Sep 27, 2007

LLCs: Still in the Headlines

I was interviewed recently by Kelly Spors of The Wall Street Journal for a Q & A piece ("Steps to Take to Form an LLC," published in the WSJ, March 13, 2007). After going through the usual informational spiel I am accustomed to providing to reporters, it occurred to me that since LLCs are no longer the new kid on the business entity block, having reached at least adolescent age among its business entity peers, it was time to take inventory of its current pluses and minuses:

+ State-law limited liability law still provides relatively cheap protection against personal liability for business debts and claims.

- In some states, LLCs are charged an extra $500 or more annually to do business as an LLC. In California, for example, an LLC can be charged up to $12,000 annually in state fees and taxes if it has significant gross receipts.

+ Forming an LLC will not normally change the current tax status of a business. A sole owner of an LLC continues to file Form 1040 Schedule C to report profits and losses; a co-owned LLC continues to file a 1065 partnership tax return.


- Any co-owned business is treated and taxed as a partnership. Partnership tax law is no piece of cake, and it takes a real tax expert - someone who normally charges a lot - to handle these taxes and tax calculations correctly. Further, co-owned LLC treatment under the partnership tax rules is even more complicated. You'll need to find a good tax person, steeped in partnership taxation, to handle a co-owned LLC's taxes.

+ LLCs are good for setting up special management arrangements among co-owners. LLC law is flexible and allows an LLC operating agreement to be custom-tailored to fit special management needs (with special member-managed or manager-managed rights and responsibilities).

Bottom Line: I usually conclude all interviews with the following tagline: Make sure to tell people to decide they definitely need an LLC before they form one ("if it ain't broke, don't fix it"). If your business is reasonably insured and not subject to special risks, and if you don't need to set up a special type of management structure to suit your special business needs, you can probably get by just fine without filing LLC formation papers with the state.

Copyright 2007 by Anthony Mancuso

This article is provided as information and opinion. Please check with a legal or tax advisor for legal or tax advice.

3 Comments

I mostly have a question than a reply. I will be starting a company that will do subcontract work for a corporation that i was working for until I moved from Casper, WY. to Columbus, MT. I also will be doing some general construction as to development land, remodels, pole barns, and building houses. Since I am the one doing the work and hiring other contractors for certain jobs as subs for me I was told by a CPA that a Single Member LLC was the way to go. In talking to a friend whose sister is a District Attorney, I was told that a General LLC was the rightway to go not a Single Member LLC.
Is there a big difference between the two and which is the right way to go. I will eventually be hiring some employees but will remain as the owner of the company. As I was told with a Single Member LLC. I have no members just me and would also be able to hire as many employees as I need as the sole owner. Are there differences in the taxes or am I looking at to much stuff to get started. Just want to make sure I do everything right.
Thank you.
Chris

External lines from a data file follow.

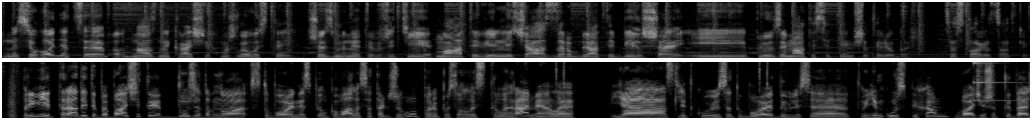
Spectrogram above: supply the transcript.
На сьогодні це одна з найкращих можливостей щось змінити в житті, мати вільний час, заробляти більше і плюс займатися тим, що ти любиш. Це 100%. Привіт, радий тебе бачити. Дуже давно з тобою не спілкувалися так живу, переписувалися в телеграмі, але я слідкую за тобою, дивлюся твоїм успіхам. Бачу, що ти далі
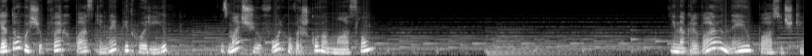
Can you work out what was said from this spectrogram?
Для того, щоб верх паски не підгорів, змащую фольгу вершковим маслом і накриваю нею пасочки.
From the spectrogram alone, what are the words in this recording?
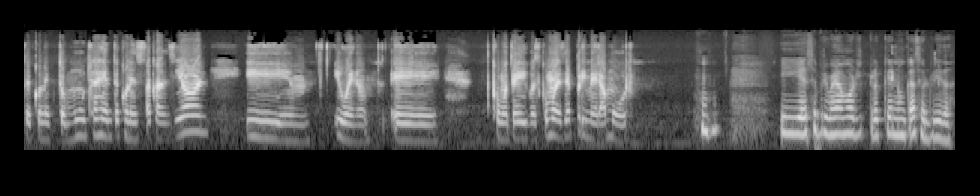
se conectó mucha gente con esta canción y, y bueno, eh, como te digo, es como ese primer amor. y ese primer amor creo que nunca se olvida.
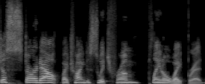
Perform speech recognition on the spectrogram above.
Just start out by trying to switch from plain old white bread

I have a couple of questions, which I believe might be good for a couple of articles here on your blog. The question has to do with protection of the company from liability when you are sued personally. I read somewhere that if you were sued personally for some reason in civil court, you have to declare stocks in your corporation as assets. I read that if you have a non-stock corporation, you don't have to declare anything connected with it as assets. I don't know about an LLC. My question is, is this true, do you have to declare your stocks in your corporation as assets in a personal suit and then lose them if there is a judgement against you? Is it the same for an LLC? And, doesn't going non-stock in your corporation hurt you from tax splitting between salary from the corp and unearned income from stock in the corp? I would be interested if you could answer this personally, and I also believe that it would make a good article for one of your blogs here at Nolo. Thanks, Steve

Listen to the CPA. You are the sole member and should be a Single Member LLC.